“Sanctuary cities release thousands of criminal aliens out of our prisons and jails and back into our communities,” he said Tuesday.
A senior White House official told Roll Call recently that Trump had not ruled out vetoing any federal spending that contains federal funding for the Gateway tunnel project that would boost rail connectivity between New York and New Jersey. The same official stressed that the president “definitely still opposes that.”
On one hand, there is less federal funding for the project than it initially appeared the two states’ delegations would secure, and the project will have to compete with other initiatives for federal dollars. On the other hand, Trump lost by not cutting off all federal funding sources.
White House Press Secretary Sarah Huckabee Sanders on Tuesday suggested the president would rather put off the matter until an infrastructure bill moves.
Lots to like
Another senior GOP leadership aide said he does not “agree with the framing” of the premise that the bill reflects lawmakers ignoring the president. He said there was “lots for the Trump administration to like in this bill.” And Graham, when asked if he was worried Trump might veto the measure, replied: “Oh, I really don’t think so.”
The House GOP aide characterized forcing Gateway to compete for federal monies as a victory. Also a win: the border wall allotment, which the aide said would erect some kind of structure along “more miles than the White House request for fiscal 2018.”
The aide also noted the omnibus deal includes the so-called Fix NICS legislation aimed at bolstering the National Instant Criminal Background Check System used by gun vendors to ensure a person is qualified to buy a firearm; the White House supports it.
There is also a significant amount of money to combat the opioid epidemic, the GOP aide said. On Monday, Trump went to New Hampshire where he vowed his administration will reverse the sharp rise in recent years in opioid-related deaths.

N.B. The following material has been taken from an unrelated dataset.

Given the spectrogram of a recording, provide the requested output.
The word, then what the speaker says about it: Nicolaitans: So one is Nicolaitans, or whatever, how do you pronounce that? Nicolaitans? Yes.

Sen. John Kennedy also said he was not expecting a veto. The Louisiana Republican blamed the process rather than the president for what’s in and not in the bill, saying, “I’m told, ‘Well, this is the way it’s done up here.’ … Well, as far as I’m concerned, the way it’s done sucks.”
But as GOP members and aides tried to knock down the notion that Trump lost more than he won in the omnibus deal, Democratic leaders seemed more than satisfied.
“We're feeling very good about this,” Senate Minority Leader Charles E. Schumer said. “We've accomplished many, many, many of our goals.”
Pelosi was equally upbeat as the duo left a meeting of congressional leaders to finalize the omnibus deal: “I think we’re going to present to our members something that they can comfortably support.”